The word in the House: The economics of renewable energy

Mike Yantachka
Mike Yantachka

By Rep. Mike Yantachka

I have been following the debate in the Charlotte Front Porch Forum over the suitability of solar power for Vermont and the economic implications of renewable energy in general. While I have already written about the Energy RESET bill (H.40), which was just passed overwhelmingly on a tri-partisan vote in the House and is on its way to the Senate, I think it is important to address the economics of energy generation, too. It is important to remember that the primary reason for encouraging renewable energy development is to reduce the use of fossil fuels which contribute to climate change.

There seems to be three issues for consideration:

1) Is renewable energy in general and solar in particular too expensive compared to fossil fuel generated electricity?

2) Is solar appropriate for “cloudy” Vermont?

3) Are solar projects being appropriately sited?

One criticism is that the price for renewable electricity is far above market prices. Actually, the price for renewable energy projects is competitive with conventional generation. Under Vermont’s Standard Offer program, for example, prices for wind and solar electricity generation were set at 24 to 30 cents per kilowatt-hour. Since 2010, prices have decreased by 60 percent, and the latest bids for standard offer solar contracts came in under 12 cents/kWh. Other types of renewable energy include Green Mountain Power’s Hydro-Quebec contract which costs around 6 cents/kWh, and in-state utility-owned hydro power projects produce power at less than four cents/kWh.

Compare all of that with regional wholesale market prices, which are largely tied to the price of distant centralized natural gas power plants. Those prices on the New England power grid rose 55 percent in 2013 and another 18 percent in 2014, whereas Green Mountain Power plans no increase for the next two years after asking for a small rate decrease last year. While the annual average cost of New England conventional generation is 7.5 cents/kWh, spot market prices regularly spike to $1/kWh or more during the summer when there is peak demand due to air conditioning and gas-fired power plants are used. These costs do not account for the price to transmit it to Vermont, the fees utilities pay to ensure reliability, or the price for utilities to distribute the power. For electricity being generated by a fossil fuel power plant in southern New England, more than 15 percent of power is lost in transmitting that electricity to Vermont. This means that if a Vermont utility buys 100 megawatts (MW) of electricity from a Connecticut utility at peak prices in the summer, it is only getting about 85 MW. Fortunately, Vermont’s energy policies have encouraged power generation distributed throughout the grid so that the electricity that flows to our homes when we turn on a light is coming from sources close to us. This distributed generation is a significant factor in reducing power costs.

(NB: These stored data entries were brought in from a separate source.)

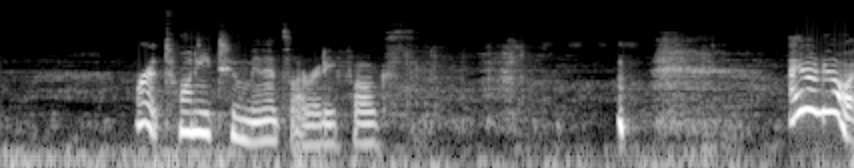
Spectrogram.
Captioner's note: laughs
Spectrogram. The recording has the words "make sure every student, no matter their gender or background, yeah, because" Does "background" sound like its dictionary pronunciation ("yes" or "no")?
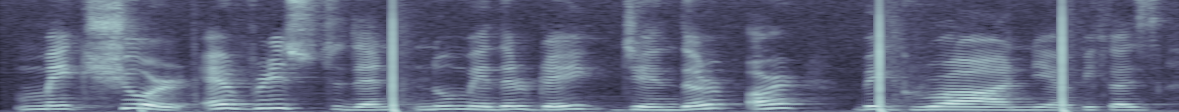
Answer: no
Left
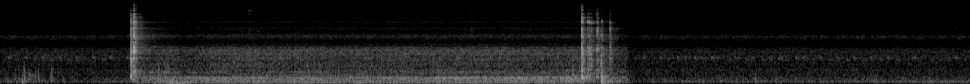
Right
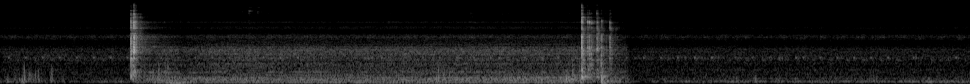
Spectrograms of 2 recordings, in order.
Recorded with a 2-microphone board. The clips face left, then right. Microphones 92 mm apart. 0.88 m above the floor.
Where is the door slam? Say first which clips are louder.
Left 1 dB; 15° left (ahead or behind), 0.9 m.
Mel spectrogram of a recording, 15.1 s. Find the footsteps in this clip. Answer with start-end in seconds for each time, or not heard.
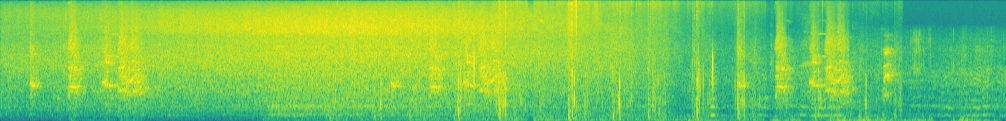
4.9-13.6.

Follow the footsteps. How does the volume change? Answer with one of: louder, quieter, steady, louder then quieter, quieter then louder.
louder then quieter.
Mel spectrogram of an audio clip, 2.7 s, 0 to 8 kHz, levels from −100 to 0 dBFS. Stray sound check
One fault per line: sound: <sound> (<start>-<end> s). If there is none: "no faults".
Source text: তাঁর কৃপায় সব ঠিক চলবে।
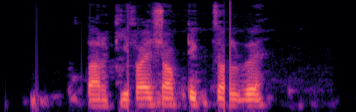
sound: dropout (1.7-1.7 s)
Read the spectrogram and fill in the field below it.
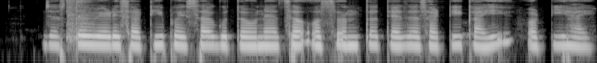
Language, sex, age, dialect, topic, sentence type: Marathi, female, 18-24, Varhadi, banking, question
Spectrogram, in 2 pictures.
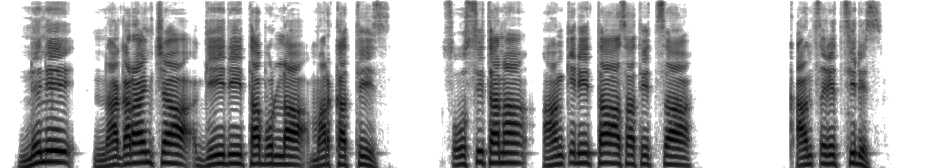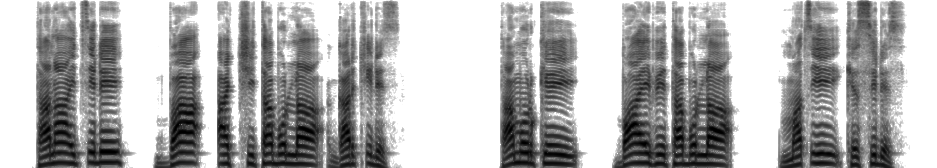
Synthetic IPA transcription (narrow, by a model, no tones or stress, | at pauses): nɛnɪ | nɐɡɐɾɐnt͡ʃːɐɡiːd̪ɪt̪ɐbɔlːɐmɐɾkːɐt̪ːeːs | t͡sʼo̞ːsːɪt̪ɐnɐhɐŋkʼːɪd̪ɪt̪ɐːsɐt̪ɛt͡sːaː | kʼɐnt͡sʼɛɾɛt͡sːɪd̪ɛs | t̪ɐnɐɪt͡sʼːɪd̪ɪ | bɐː | t͡ʃːɪt̪ɐbɔlːɐɡɐɾt͡ʃʼːɪd̪ɛs | t̪ɐmɔɾkːɛj | bɐːjfɛt̪ɐbɔlːɐ | mɐt͡sʼikɛsːɪd̪ɛs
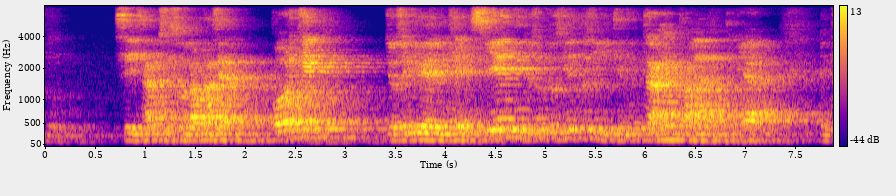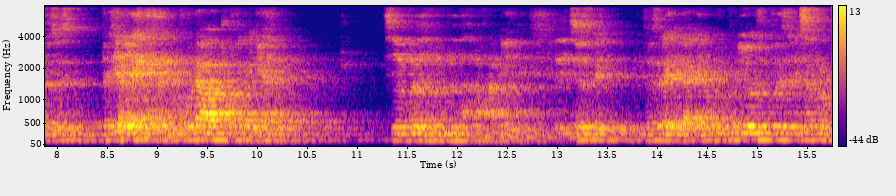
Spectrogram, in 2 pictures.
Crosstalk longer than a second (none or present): none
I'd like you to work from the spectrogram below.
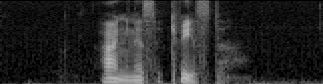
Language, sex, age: Swedish, male, 39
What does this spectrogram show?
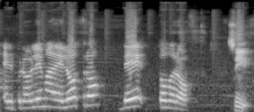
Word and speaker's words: Todorov: problema del otro de todorov sí o tudor un búlgaro que se nacionalizó francés Así que quizás la la pronunciación que usemos no sea la correcta pero buenoos todorov es la más difundida acá por estos pagos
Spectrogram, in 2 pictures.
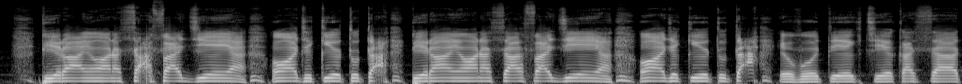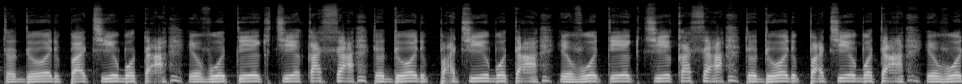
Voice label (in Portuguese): acapella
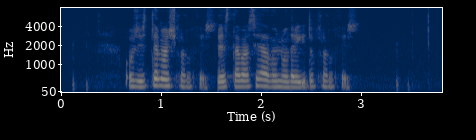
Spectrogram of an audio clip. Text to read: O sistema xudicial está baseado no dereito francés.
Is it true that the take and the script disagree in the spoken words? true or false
true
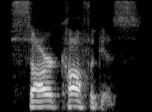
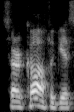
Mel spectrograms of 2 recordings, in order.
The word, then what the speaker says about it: sarcophagus: but the name of this is one word sarcophagus or if you're from Indiana as my favorite aunt used to mispronounce these foreign words sarcophagus she called it sarcophagus I'll spell that once for you as s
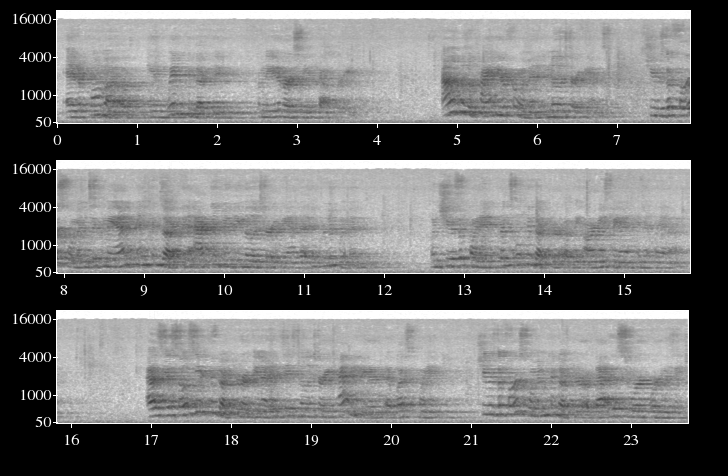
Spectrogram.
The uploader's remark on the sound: This is a recording of McKendree's Music of Women Composers Concert. The concert is featuring McKendree's band concert and wind ensemble.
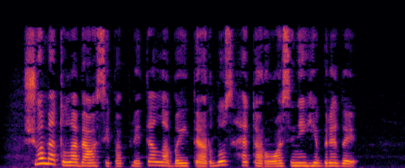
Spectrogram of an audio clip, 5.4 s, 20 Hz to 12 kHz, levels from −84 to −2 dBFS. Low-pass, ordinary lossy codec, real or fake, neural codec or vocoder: 9.9 kHz; MP3, 48 kbps; real; none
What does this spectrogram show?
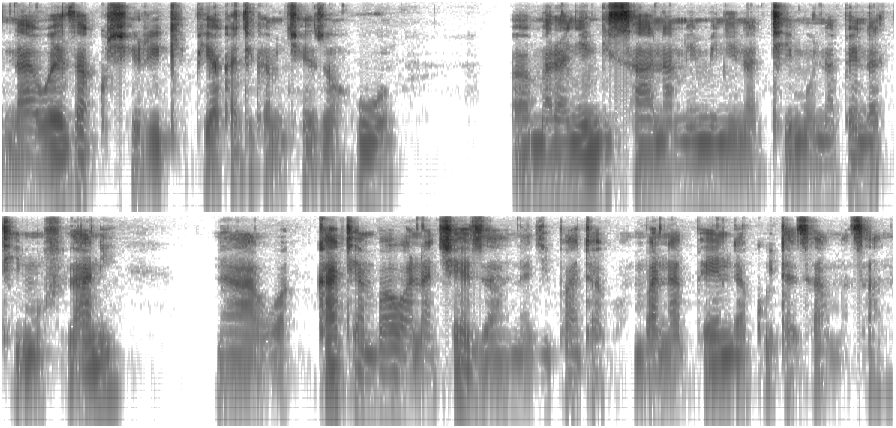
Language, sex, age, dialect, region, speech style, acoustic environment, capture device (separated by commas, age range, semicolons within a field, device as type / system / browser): Swahili, male, 25-34, Kenya - Mombasa, Kenya, relaxed, silence, desktop / Windows / Chrome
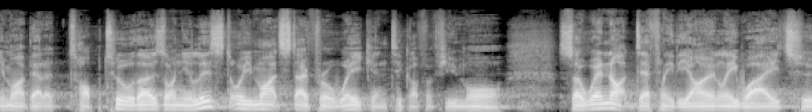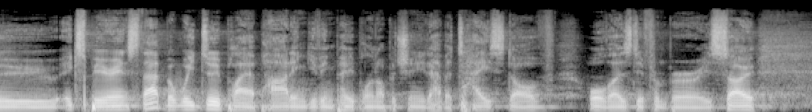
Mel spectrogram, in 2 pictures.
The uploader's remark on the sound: This panel discussion was recorded as the recent Western Australian Brewing Conference in Perth. Brews News was able to attend to host and record these panels.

So, is Vermont too “cloudy” for solar to be cost effective? Well, it’s pretty clear that we don’t see as much sunshine as Arizona, but we can’t get electricity from Arizona anyway. However, the sun does shine in Vermont and produces a significant amount of electricity when we need it most, during the summer. Just from the Standard Offer solar projects online today we have an estimated annual output of over 50,000 megawatt hours per year, enough to power 7,000 homes. We also have 75 megawatts of net metered solar capacity either installed or in the process of being permitted. Based on my own 4 kW solar tracker which produces about 6,500 kWh of electricity per year, net metered solar conservatively produces another 93,000 MWh. Also, since this electricity comes from distributed generation, $400 million in transmission projects have been avoided according to VELCO because of Vermont’s investments in solar and efficiency projects. That directly saved Vermont ratepayers $16 million since we pay about 4 percent of the cost of all regional transmission projects as part of the New England grid.

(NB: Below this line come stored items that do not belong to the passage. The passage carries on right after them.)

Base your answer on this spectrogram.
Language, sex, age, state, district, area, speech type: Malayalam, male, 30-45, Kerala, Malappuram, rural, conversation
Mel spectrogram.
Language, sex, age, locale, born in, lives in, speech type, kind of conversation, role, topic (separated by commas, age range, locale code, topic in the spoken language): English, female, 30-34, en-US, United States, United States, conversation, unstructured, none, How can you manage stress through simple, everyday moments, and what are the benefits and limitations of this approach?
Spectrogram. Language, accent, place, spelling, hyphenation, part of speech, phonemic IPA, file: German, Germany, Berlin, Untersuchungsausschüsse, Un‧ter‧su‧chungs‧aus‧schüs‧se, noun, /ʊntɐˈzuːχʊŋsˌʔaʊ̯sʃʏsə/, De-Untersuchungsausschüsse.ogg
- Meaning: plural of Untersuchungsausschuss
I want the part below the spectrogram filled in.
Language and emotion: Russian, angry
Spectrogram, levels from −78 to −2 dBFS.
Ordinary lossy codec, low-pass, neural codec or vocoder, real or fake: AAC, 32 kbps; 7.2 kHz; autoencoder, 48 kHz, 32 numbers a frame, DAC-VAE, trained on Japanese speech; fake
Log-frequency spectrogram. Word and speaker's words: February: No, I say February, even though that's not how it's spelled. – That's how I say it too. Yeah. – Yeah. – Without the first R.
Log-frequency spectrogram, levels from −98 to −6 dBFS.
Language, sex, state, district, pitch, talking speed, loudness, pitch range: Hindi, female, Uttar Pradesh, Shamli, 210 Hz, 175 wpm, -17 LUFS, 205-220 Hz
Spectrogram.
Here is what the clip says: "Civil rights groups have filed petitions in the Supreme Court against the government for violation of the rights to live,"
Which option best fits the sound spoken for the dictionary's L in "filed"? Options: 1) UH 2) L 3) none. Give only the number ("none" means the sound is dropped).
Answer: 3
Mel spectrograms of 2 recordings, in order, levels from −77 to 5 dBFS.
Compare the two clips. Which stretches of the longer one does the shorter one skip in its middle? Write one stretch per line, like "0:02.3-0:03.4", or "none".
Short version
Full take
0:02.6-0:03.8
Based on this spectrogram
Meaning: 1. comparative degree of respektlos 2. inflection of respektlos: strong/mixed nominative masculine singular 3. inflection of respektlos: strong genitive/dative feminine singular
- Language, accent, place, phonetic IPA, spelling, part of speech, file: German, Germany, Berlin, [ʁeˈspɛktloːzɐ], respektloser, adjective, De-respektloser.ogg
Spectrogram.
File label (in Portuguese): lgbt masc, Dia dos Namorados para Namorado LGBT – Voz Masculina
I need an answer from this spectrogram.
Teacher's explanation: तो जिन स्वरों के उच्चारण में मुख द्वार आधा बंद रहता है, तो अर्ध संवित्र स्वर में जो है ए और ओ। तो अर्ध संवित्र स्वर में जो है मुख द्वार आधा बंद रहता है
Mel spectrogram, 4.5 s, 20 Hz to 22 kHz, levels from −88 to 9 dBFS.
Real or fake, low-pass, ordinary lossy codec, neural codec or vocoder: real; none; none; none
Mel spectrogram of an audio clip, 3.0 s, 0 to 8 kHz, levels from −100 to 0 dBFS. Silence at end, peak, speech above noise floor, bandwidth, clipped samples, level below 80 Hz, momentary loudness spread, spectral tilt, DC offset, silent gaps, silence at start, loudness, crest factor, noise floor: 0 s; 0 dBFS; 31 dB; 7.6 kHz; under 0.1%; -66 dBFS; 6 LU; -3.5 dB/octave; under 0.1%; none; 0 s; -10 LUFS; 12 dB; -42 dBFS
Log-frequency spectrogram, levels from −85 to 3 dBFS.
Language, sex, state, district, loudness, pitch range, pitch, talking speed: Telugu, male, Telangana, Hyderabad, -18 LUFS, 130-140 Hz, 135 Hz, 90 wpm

Finally, we come to the issue of siting. Some people dislike the sight of solar farms on the landscape while others see them as making use of the free energy that nature provides. The Section 248 process that governs the Public Service Board decisions in permitting electric generation facilities was established before the concept of small-scale distributed generation was conceived. It seems that it is time to review this process and the effect it is having on our landscape. The House Natural Resources and Energy Committee plans to review this process during this session with respect to how it affects municipal Planning and Zoning regulations. To this end there will be a public hearing in Montpelier on Tuesday, March 24, from 6 to 8pm at the Statehouse, and the public is invited to testify. I invite you to email me with your comments if you can’t be there in person.

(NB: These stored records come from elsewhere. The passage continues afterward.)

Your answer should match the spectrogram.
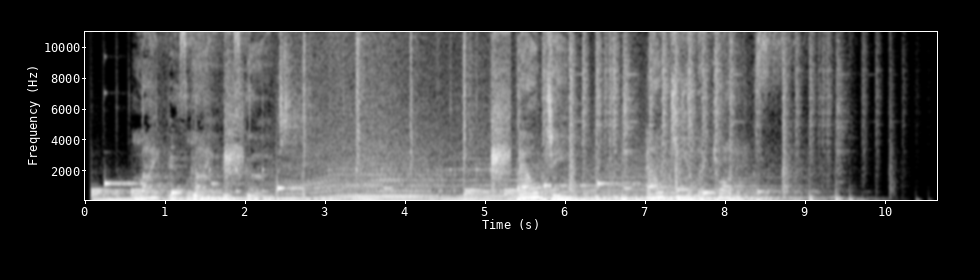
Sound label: lg sample tune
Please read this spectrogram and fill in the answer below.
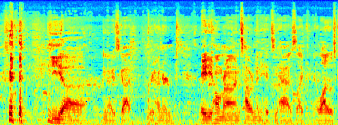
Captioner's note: laugh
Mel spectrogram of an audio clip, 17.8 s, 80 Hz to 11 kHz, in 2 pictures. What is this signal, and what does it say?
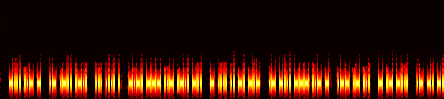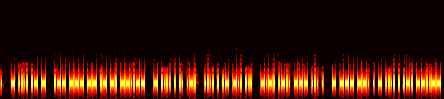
Morse code, heard as a keyed tone, about 46 wpm, 600 Hz. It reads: BUT ALL SHE COULD THINK ABOUT WAS TAB AND THAT WOMAN, THEIR HEADS CLOSE TOGETHER,
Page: Never 47wpm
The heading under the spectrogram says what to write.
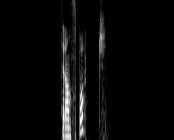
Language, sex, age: Norwegian, female, 35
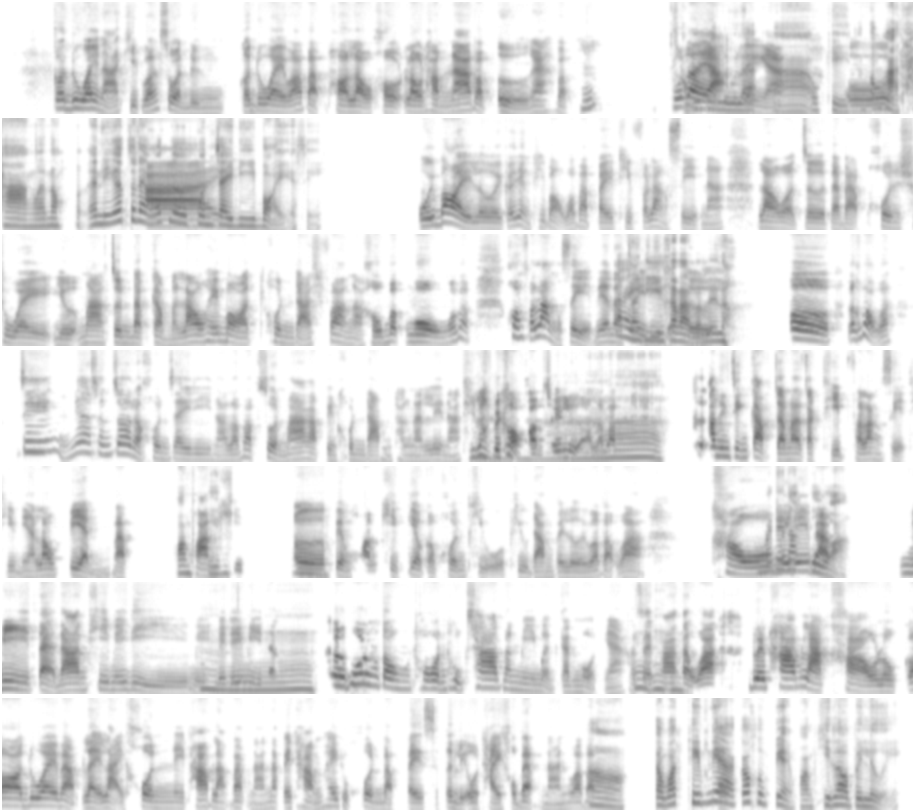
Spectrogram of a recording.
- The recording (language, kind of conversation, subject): Thai, podcast, คุณเคยหลงทางตอนเดินทางไปเมืองไกลไหม แล้วตอนนั้นเกิดอะไรขึ้นบ้าง?
- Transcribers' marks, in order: laughing while speaking: "เหรอ ?"; laughing while speaking: "ที่เราไปขอความช่วยเหลือ"; drawn out: "อ๋อ"; other background noise; in English: "Stereotype"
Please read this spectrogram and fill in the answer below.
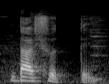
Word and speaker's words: দাসত্বে: এই শব্দগুলোর মাঝখানের অক্ষর ওকার সহযোগে উচ্চারিত হবে। যেমন এখানে আছে রাজত্বে, হবে রাজত্বে। দাসত্বে গানের সুরে উচ্চারণ হবে দাসত্বে।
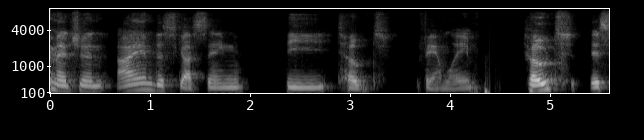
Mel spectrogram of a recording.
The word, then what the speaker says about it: Todt: so like I mentioned I am discussing the tote family coach is spelled t-o-d-t just in case you ever want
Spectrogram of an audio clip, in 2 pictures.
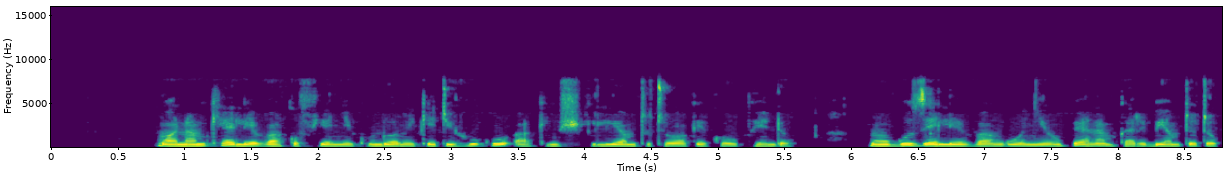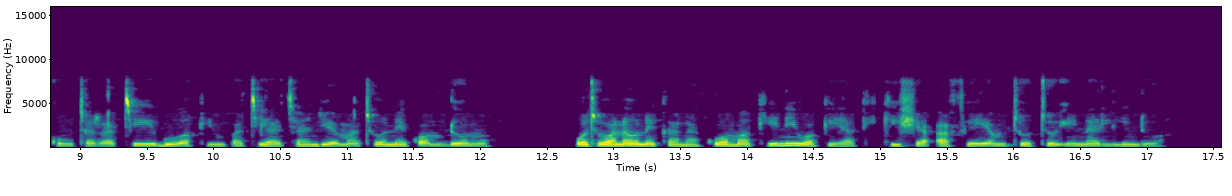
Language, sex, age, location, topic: Swahili, female, 18-24, Nakuru, health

I can be reached by phone (802) 233-5238) or by email at, and you can find my website at